- Action item
Although the entries contain pictures, write out only their text, exactly as it stands.

Stored data

________________________________________

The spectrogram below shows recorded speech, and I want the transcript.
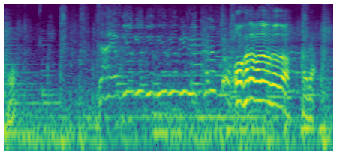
어? 야 여기 여기 여기 여기 여기 여기 여기 찾았어. 어 가자 가자 가자 가자. 가자.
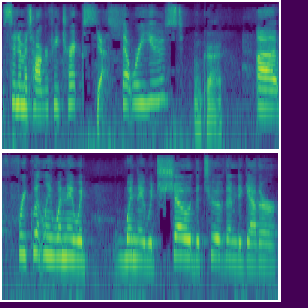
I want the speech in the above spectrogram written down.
cinematography tricks Yes. that were used. okay Uh, frequently when they would when they would show the two of them together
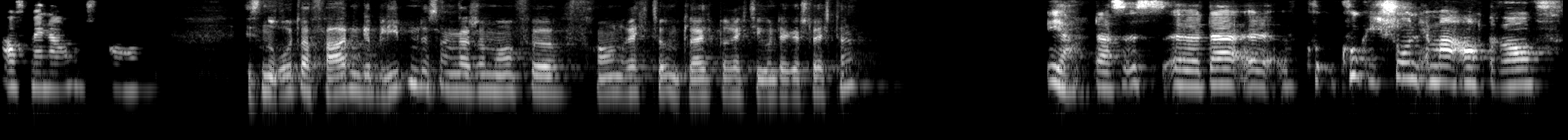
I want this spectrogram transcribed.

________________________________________

- Task answer
The spectrogram below shows recorded speech, and I want the transcript.
어? 야 여기 여기 여기 여기 여기 여기 여기 찾았어. 어 가자 가자 가자 가자. 가자.
I want the speech in the above spectrogram written down.
cinematography tricks Yes. that were used. okay Uh, frequently when they would when they would show the two of them together
I want this spectrogram transcribed.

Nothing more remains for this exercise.